[[ Source material, beginning ]]
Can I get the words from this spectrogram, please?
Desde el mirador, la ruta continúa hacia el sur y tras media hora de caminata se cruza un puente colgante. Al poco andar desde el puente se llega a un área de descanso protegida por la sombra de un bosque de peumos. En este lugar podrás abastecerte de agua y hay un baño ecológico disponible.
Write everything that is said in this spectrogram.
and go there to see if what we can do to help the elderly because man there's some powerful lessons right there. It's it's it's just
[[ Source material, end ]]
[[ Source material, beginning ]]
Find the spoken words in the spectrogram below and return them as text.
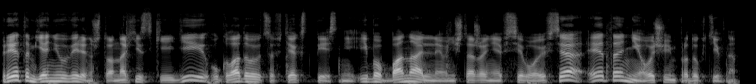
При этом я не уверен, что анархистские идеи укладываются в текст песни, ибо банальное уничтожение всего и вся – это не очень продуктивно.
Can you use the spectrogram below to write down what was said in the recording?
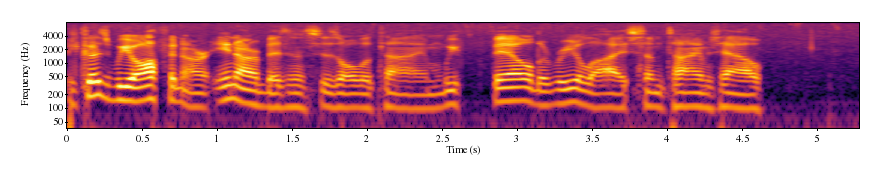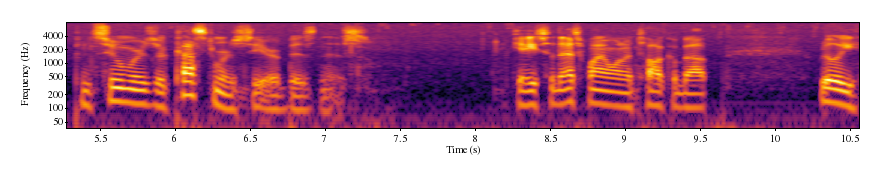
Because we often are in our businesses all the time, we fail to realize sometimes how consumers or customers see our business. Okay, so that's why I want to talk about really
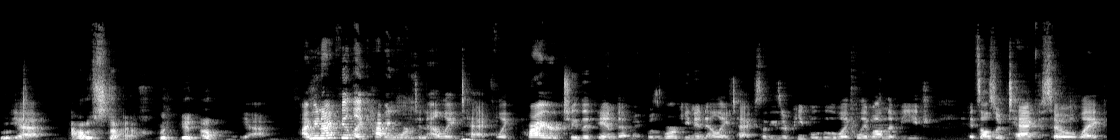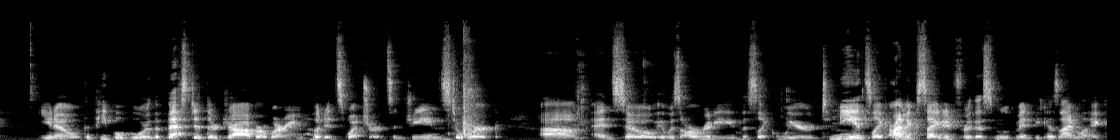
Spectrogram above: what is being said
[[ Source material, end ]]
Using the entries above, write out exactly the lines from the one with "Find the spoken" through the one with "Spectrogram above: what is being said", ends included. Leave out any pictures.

Find the spoken words in the spectrogram below and return them as text.
При этом я не уверен, что анархистские идеи укладываются в текст песни, ибо банальное уничтожение всего и вся – это не очень продуктивно.
Can you use the spectrogram below to write down what was said in the recording?
Because we often are in our businesses all the time, we fail to realize sometimes how consumers or customers see our business. Okay, so that's why I want to talk about really
Spectrogram above: what is being said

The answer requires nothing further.